**What is required**: Leave out the images; return the rest of the data exactly.

**Exercise input**:
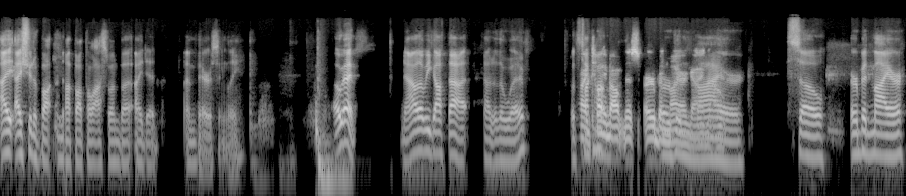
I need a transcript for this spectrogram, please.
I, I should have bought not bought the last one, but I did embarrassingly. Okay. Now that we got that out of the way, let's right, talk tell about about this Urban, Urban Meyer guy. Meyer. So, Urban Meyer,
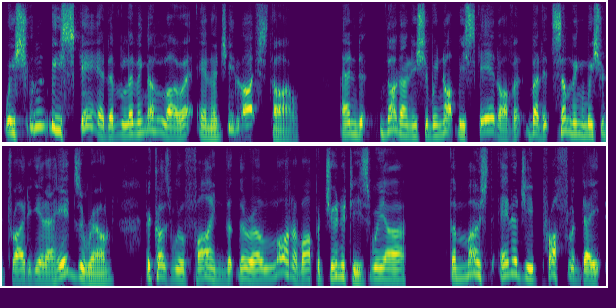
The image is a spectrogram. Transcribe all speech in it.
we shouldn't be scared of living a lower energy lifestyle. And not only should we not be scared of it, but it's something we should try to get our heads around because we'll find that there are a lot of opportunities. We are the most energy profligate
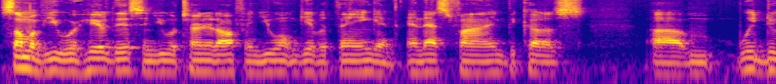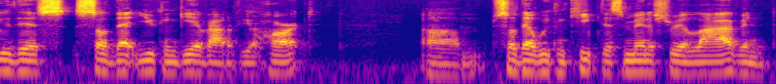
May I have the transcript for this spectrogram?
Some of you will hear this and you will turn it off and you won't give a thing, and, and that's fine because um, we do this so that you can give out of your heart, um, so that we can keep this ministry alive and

**Exercise response**:
I need a transcript for this spectrogram, please.
I, I should have bought not bought the last one, but I did embarrassingly. Okay. Now that we got that out of the way, let's right, talk tell about about this Urban, Urban Meyer guy. Meyer. So, Urban Meyer,
The image is a spectrogram. Transcribe all speech in it.
we shouldn't be scared of living a lower energy lifestyle. And not only should we not be scared of it, but it's something we should try to get our heads around because we'll find that there are a lot of opportunities. We are the most energy profligate
May I have the transcript for this spectrogram?
Some of you will hear this and you will turn it off and you won't give a thing, and, and that's fine because um, we do this so that you can give out of your heart, um, so that we can keep this ministry alive and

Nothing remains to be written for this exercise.